JOLIET — The Republican-led Will County Executive Committee pushed forward Thursday with a plan to use RTA funds to help pay for a new courthouse despite Nick Palmer, the county executive's chief of staff, arguing the move leaves fewer dollars for road projects.
The proposal moved forward during Thursday's committee meeting, but not before a heated debate between Palmer and Will County Executive Committee Chairman Jim Moustis, R-Frankfort.
At issue was whether officials can afford to divert 25 percent of RTA sales tax revenue each year to help build a new courthouse.
Palmer said County Executive Larry Walsh Sr., a Democrat, has already agreed to pull about $16 million total in RTA funds in 2016 and 2017 to help pay for a new sheriff's facility at Route 52 and Laraway Road.
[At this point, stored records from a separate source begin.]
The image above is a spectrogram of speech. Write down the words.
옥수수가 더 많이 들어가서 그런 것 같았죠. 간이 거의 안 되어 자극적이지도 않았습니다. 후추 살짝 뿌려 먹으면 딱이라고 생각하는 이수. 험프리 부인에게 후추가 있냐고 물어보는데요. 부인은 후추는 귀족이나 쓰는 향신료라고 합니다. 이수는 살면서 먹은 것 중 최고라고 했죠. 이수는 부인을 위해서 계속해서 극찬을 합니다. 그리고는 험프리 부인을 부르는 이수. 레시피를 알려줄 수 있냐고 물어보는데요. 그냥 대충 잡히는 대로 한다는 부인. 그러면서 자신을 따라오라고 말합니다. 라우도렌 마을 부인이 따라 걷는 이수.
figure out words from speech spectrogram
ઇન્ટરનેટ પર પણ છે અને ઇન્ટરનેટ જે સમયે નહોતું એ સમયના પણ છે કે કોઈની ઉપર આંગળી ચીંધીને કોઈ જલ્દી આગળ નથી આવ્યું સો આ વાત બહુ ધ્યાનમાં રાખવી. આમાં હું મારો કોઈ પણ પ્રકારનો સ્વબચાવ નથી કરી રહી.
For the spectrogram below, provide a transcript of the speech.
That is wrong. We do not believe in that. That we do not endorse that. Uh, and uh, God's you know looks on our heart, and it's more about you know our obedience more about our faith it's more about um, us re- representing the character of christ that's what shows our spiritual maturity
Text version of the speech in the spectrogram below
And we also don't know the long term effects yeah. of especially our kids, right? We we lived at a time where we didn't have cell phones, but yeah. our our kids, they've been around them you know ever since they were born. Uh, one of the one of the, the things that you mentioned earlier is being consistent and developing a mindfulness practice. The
The proposal presented Thursday would allow the county to take 25 percent — or an additional $6 million — from the RTA funds on a yearly basis starting in 2018 to pay off bonds associated with the courthouse.
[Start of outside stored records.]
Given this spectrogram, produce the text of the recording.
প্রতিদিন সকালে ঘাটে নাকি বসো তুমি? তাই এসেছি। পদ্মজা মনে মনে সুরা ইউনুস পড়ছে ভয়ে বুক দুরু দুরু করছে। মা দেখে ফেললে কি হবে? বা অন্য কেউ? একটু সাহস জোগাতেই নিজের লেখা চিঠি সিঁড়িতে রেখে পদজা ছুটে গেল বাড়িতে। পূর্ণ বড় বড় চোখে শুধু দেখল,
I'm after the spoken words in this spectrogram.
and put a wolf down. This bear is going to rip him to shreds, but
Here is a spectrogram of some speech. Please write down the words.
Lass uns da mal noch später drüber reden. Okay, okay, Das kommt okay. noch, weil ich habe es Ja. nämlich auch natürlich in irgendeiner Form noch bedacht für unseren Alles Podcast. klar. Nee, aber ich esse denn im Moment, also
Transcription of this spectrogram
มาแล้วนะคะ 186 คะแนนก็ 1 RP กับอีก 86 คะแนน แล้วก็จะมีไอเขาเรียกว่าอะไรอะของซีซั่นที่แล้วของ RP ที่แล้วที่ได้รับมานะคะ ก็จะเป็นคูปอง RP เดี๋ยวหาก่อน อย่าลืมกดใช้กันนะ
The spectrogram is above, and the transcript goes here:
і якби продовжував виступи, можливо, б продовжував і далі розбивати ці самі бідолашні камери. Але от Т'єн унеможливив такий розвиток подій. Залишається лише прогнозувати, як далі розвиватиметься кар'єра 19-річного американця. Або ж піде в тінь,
“If you look at the numbers, you'll see that it's not going to work. We are going to significantly reduce … If that's your choice, then that's that,” Palmer said.
Moustis argued the county is "sitting on" $110 million in reserves — or about three year's worth of projects — between RTA funds and motor-fuel tax funds. There's more than enough to go around, he said.
Annual RTA revenue is about $24 million, but Palmer said the county is still paying back $100 million in bonds issued to shore up the county's Build Will program, a multiyear transportation plan.
Palmer said he had a projection spreadsheet, showing a reduction in RTA and MFT funds over a 10-year period with money being diverted elsewhere.
“Let's just move on," Moustis said. "I could probably do a spreadsheet that would show something different."
Other Republican board members argued using the RTA and MFT funds would avoid a tax hike.
Palmer then criticized Moustis for not allowing a recent proposal from Walsh's office to be heard by committee. Walsh wants to establish a cash reserve policy for RTA and MFT funds, Palmer said.
“Mr. Chairman, I would like to ask one question. We submitted to the board a request for [an agenda item]. It was not granted but I didn't expect you to take action and vote yes or no on this today," Palmer said. "Can we get a hearing on the proposals? You can vote them up or you can vote them down.”
Moustis said "the answer is no," telling Palmer to get someone else on the committee to bring it forward.
“But you make the decisions, Mr. Chairman, as far as committees go,” Palmer said. “We're not going to get a hearing. So this is like Springfield. That's what we've become.”